Looking to erase over a year of speculation, questions and possibly even a concern or two on the part of the network that actually hired him, the real Stephen Colbert finally arrived Tuesday night, as the once and future host of the CBS franchise David Letterman launched just over 22 years ago.
With a blast of bravado, Americana and even a blast from the immediate past, too -- specifically a special guest appearance by one Jon Stewart -- Colbert joked that "with this show I begin to search for the real Stephen Colbert. I just hope I don't find him on Ashley Madison."
Opening Tuesday in a more expansive Ed Sullivan Theater -- remodeled with a big new desk, a larger stage and a vast dome overhead that fleetingly suggested a cathedral as much as late-night TV -- his "Late Show" began with a pretaped piece of Colbert singing "The Star Spangled Banner" from various locations. (Stewart appeared at the end.)StoryColbert's 'Late Show' debut rushed, but goodStoryHow Colbert's 'Late Show' will change late-night TV
His "Late Show" further answered one outstanding question: There will indeed be a monologue, a late-night rudiment going back to the days of Steve Allen. He used it to joke about "The Mentalist," which filled his time slot since May, and Jeb Bush, his second guest.
Of Bush, he said, "You would have expected that all that exposure to oranges and crazy people [in Florida] would have prepared him for Donald Trump."
He deployed another late-night rudiment: the host chat segment, which Tuesday night devolved into a loopy, offbeat segment that culminated with, of all things, a disembodied gorilla's paw.
First guest George Clooney didn't have a movie to promote (he and Colbert later used that as the basis for an extended bit). Instead, Clooney said, "I'm just here to see you, and I think that's what everybody else is doing."

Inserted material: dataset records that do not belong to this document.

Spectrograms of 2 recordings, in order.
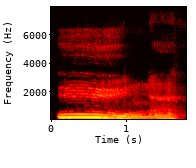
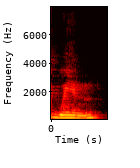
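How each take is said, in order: First: The vowel is drawn out and long. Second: The vowel is short and clipped. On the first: "if it's a double U, it's got to be longer" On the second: "You can say win. It really doesn't matter"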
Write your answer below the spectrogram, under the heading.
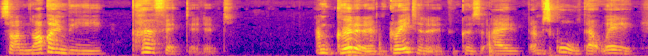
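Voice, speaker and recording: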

To Bush, Colbert said, "I really appreciate you coming here tonight," adding that "the honor is all mine [because] you are, with one exception the frontrunner."

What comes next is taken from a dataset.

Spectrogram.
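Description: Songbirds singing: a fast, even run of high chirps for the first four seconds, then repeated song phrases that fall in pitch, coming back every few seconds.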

After all the preoccupation about "character," which Colbert activity morphed in and out of during nine years on "The Colbert Report" anyway, Tuesday's launch suggested the transition shouldn't be too jarring for longtime fans, or partisans of the so-called "Colbert Nation."
(Some were in attendance Tuesday night, too. "Stephen, Stephen, Stephen, Stephen," rose the chant from the theater.)
In fact, it's new viewers that Colbert needs to worry about going forward.
That's part of the intrigue here -- also the risk.
Will newcomers warm to this intense, funny, intellectual, sardonic and often serious comic who brings a self-described interest in the world and its manifold challenges? Or flip back to late-night leader Jimmy Fallon or Jimmy Kimmel, both of whom embrace a less strenuous, or certainly less overtly political, brand of late-night TV?
Or another possibility: Is there plenty of room for all three? Tuesday, at long last, began the quest for answers.